After the restoration department we then headed to all the different areas of the manufacture where all watchmaking operations are carefully conducted. A full-fledged manufacture like Breguet makes all of its components in-house and being there to witness all these operations was simply phenomenal. When it comes to assembly and regulation, all movements are carefully inspected and regulated before the casing process commences. Dial and hand-setting follow before the final casing and installing of the oscillating weight on automatic watches takes place. Here we were able to witness the casing of the new Marine ref. 5517 in titanium with grey dial, the final setup of the oscillating weight on a Classique reference 3817, the hand setting on a previous blue dial Marine time and date model, and the final quality control steps after the casing of the new Marine Dame ref. 9517. In all an incredible time in this area of the manufacture.
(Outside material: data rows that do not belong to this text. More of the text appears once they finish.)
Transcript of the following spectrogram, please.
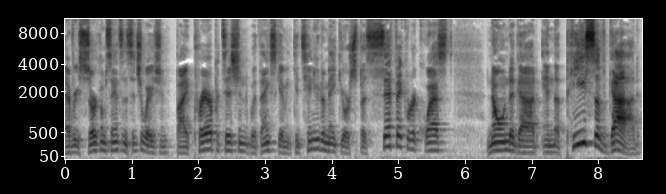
every circumstance and situation, by prayer, petition, with thanksgiving, continue to make your specific request known to God, and the peace of God,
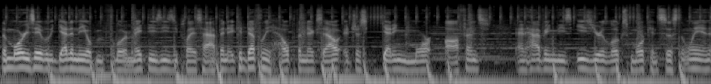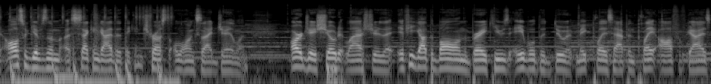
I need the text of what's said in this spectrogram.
the more he's able to get in the open floor, make these easy plays happen, it could definitely help the Knicks out at just getting more offense and having these easier looks more consistently. And it also gives them a second guy that they can trust alongside Jalen. RJ showed it last year that if he got the ball on the break, he was able to do it, make plays happen, play off of guys.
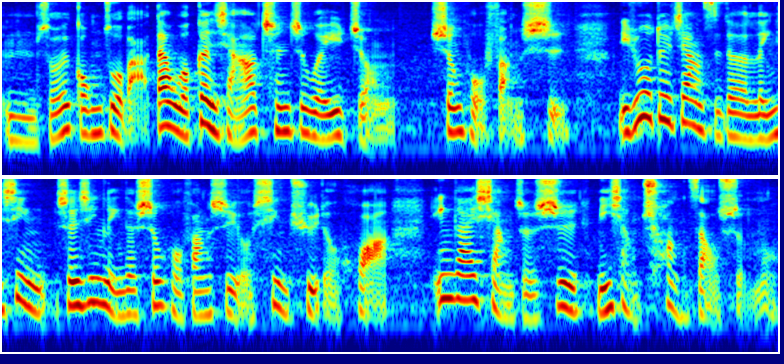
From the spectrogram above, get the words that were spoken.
嗯所谓工作吧，但我更想要称之为一种生活方式。你如果对这样子的灵性身心灵的生活方式有兴趣的话，应该想着是你想创造什么，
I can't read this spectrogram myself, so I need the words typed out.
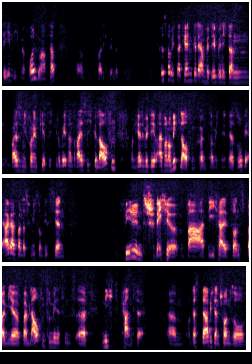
10 nicht mehr voll gemacht habe, ähm, weil ich bin mit, Chris habe ich da kennengelernt, mit dem bin ich dann, weiß ich nicht, von den 40 Kilometern 30 gelaufen und ich hätte mit dem einfach noch mitlaufen können. Das habe mich hinterher so geärgert, weil das für mich so ein bisschen Willensschwäche war, die ich halt sonst bei mir beim Laufen zumindest äh, nicht kannte. Ähm, und das, da habe ich dann schon so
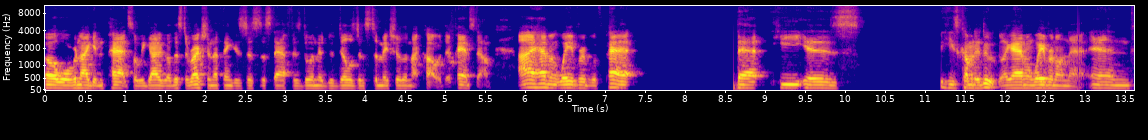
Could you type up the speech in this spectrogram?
Oh well, we're not getting Pat, so we got to go this direction. I think it's just the staff is doing their due diligence to make sure they're not caught with their pants down. I haven't wavered with Pat that he is he's coming to Duke. Like I haven't wavered on that, and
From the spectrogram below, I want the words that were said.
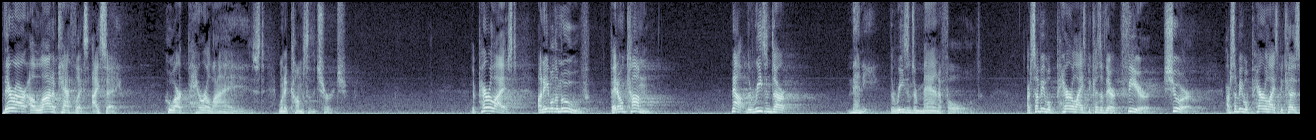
There are a lot of Catholics, I say, who are paralyzed when it comes to the church. They're paralyzed, unable to move. They don't come. Now, the reasons are many, the reasons are manifold. Are some people paralyzed because of their fear? Sure. Are some people paralyzed because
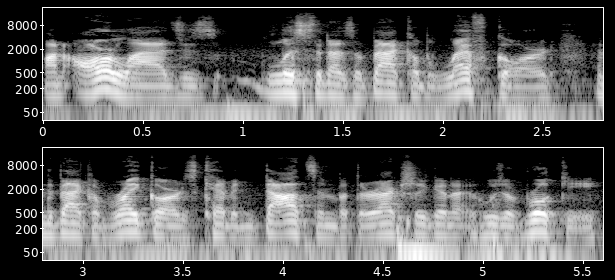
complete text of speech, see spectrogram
on Ourlads, is listed as a backup left guard, and the backup right guard is Kevin Dotson, but they're actually to, who's a rookie.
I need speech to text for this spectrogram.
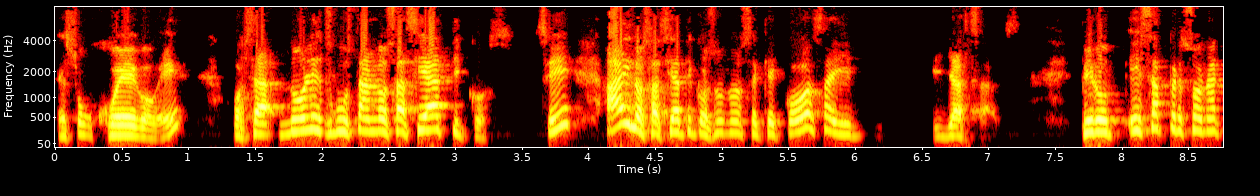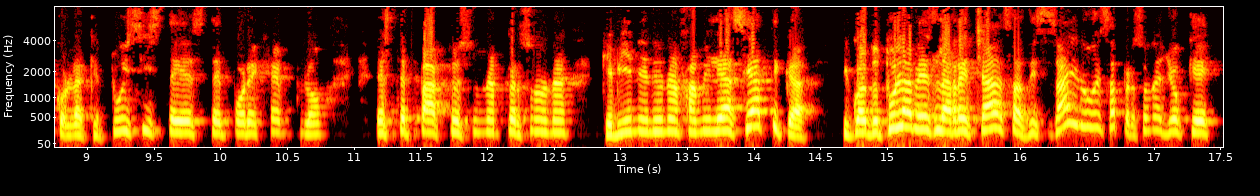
es un juego, ¿eh? O sea, no les gustan los asiáticos, ¿sí? Ay, los asiáticos son no sé qué cosa y, y ya sabes. Pero esa persona con la que tú hiciste este, por ejemplo, este pacto es una persona que viene de una familia asiática. Y cuando tú la ves, la rechazas, dices, ay, no, esa persona, ¿yo qué?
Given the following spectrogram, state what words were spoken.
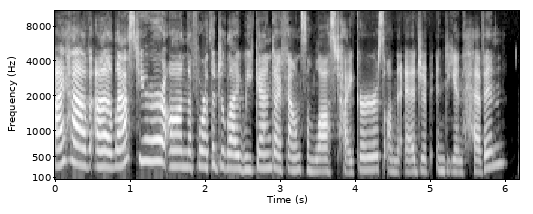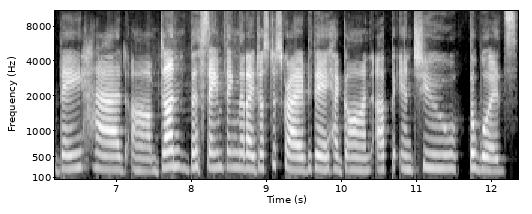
I have. Uh, last year on the 4th of July weekend, I found some lost hikers on the edge of Indian Heaven. They had um, done the same thing that I just described. They had gone up into the woods,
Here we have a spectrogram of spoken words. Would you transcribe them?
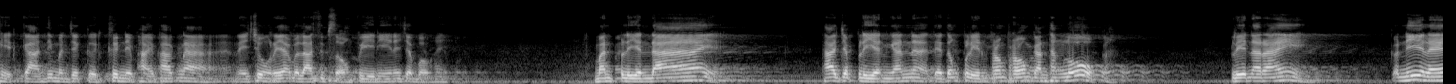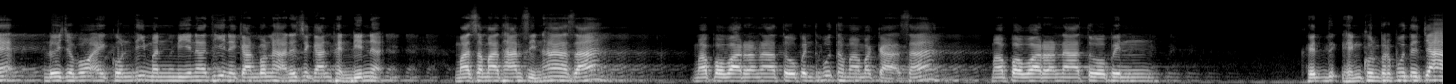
เหตุการณ์ที่มันจะเกิดขึ้นในภายภาคหน้า ในช่วงระยะเวลา 12 ปีนี้นะจะบอกให้ มันเปลี่ยนได้ ถ้าจะเปลี่ยนกันนะแต่ต้องเปลี่ยนพร้อม ๆ กันทั้งโลก เปลี่ยนอะไร ก็นี่แหละ โดยเฉพาะไอ้คนที่มันมีหน้าที่ในการบริหารราชการแผ่นดินน่ะมาสมาทานศีลห้าซะ มาประวารณาตัวเป็นพุทธมามกะซะ มาประวารณาตัวเป็นเห็นเห็นคุณพระพุทธเจ้า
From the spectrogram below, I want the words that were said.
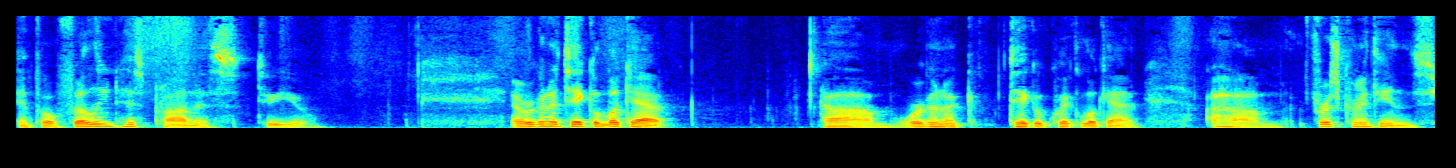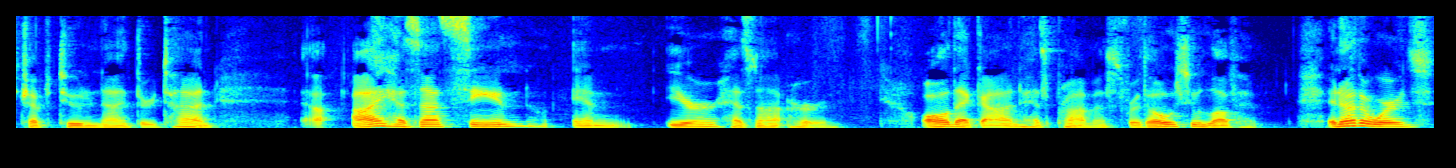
and fulfilling his promise to you. And we're going to take a look at, um, we're going to take a quick look at um, 1 Corinthians chapter 2, 9 through 10. Eye has not seen and ear has not heard all that God has promised for those who love him. In other words,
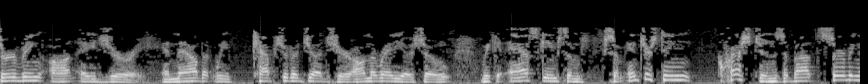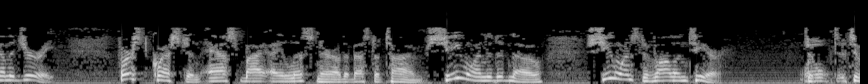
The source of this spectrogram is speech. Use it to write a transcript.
serving on a jury. And now that we've captured a judge here on the radio show, we can ask him some, some interesting questions about serving on the jury. First question asked by a listener of the best of times. She wanted to know, she wants to volunteer to, to,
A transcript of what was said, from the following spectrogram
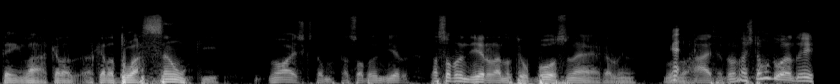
tem lá aquela, aquela doação que nós que estamos, está sobrando dinheiro, está sobrando dinheiro lá no teu bolso, né, Carolina? No, É. então nós estamos doando aí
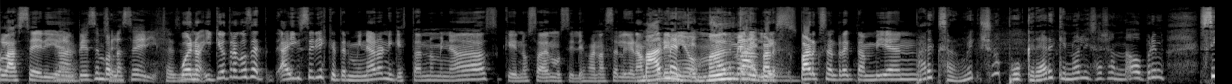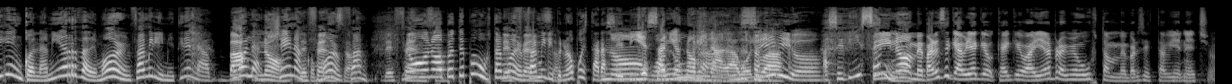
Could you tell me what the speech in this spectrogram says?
por, la serie. No, empiecen por Sí. la serie. Sí, sí, Bueno. ¿y qué otra cosa? Hay series que terminaron y que están nominadas que no sabemos si les van a hacer el gran Mad premio. Mad Men y Parks and Rec también. Parks and Rec, yo no puedo creer que no les hayan dado premio. Siguen con la mierda de Modern Family y me tienen la bola no, llena con defensa, Modern Family. defensa. No, no, pero te puede gustar Modern. Family, pero no puede estar hace No, 10 años nominada, ¿en boluda. serio? Hace 10 años. Sí, no, me parece que habría que, que hay que variar, pero a mí me gusta, me parece que está bien hecho.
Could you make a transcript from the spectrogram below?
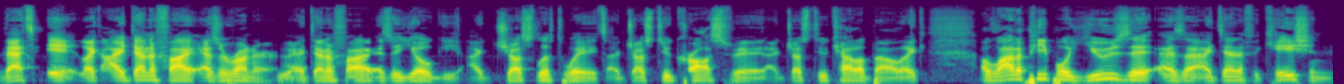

Now, while all the different areas and processes conducted at the Breguet manufacture are all very exciting and interesting, there’s nothing more amazing than stepping into the departments where hand-engraving is done and where tourbillons are assembled, inspected and regulated.
While at the tourbillon workshop not only we got to experience first hand the complex process of assembling and inspecting a tourbillon but it was amazing to be in the presence of incredible tourbillons like the Double Tourbillon ref. 5349, the Classique Extra-Plat Squelette ref. 5395, the Tourbillon Extra-Plat ref. 5377, the Tradition ‘Grande Complication’ watch with fusée tourbillon ref. 7047, and the Tourbillon with Equation of Time amongst others.
However, what was even more amazing during our visit was to walk into the world’s largest guillochage department where more than 30 rose engine turning machines are carefully operated by highly skillful watchmakers. As you guys know, Breguet masters the art of hand guilloché and some of their watches include up to six different types of guilloché on their dials like on the dial of the Breguet Classique Chronométrie ref. 7727. Here at the guillochage shop we also got to try one of the machines ourselves and realize how difficult it is to operate them. Of course, the result on the pattern was less than stellar. A true honor to be able to put our hands on the legendary machines that create this magnificent guilloché dials.
Lastly, we had an incredible meal in Switzerland courtesy of Breguet at the Restaurant Bellevue Le Rocheray. This hotel in the Vallée de Joux was established in 1895. This establishment overlooking the Lac de Joux for more than a century is located at an altitude of 1,000 meters in the heart of the Vallée de Joux and the perfect setting for a decadent and memorable meal with our friends from Breguet. When it comes to hospitality, very few brands do it as well as Breguet. Very special thanks to everyone at the brand that made this longtime dream a reality. Thank you for opening the doors of what we consider one of the true temples of modern and classic horology and one of the most incredible manufactures we’ve visited so far.
For more info on Breguet click here.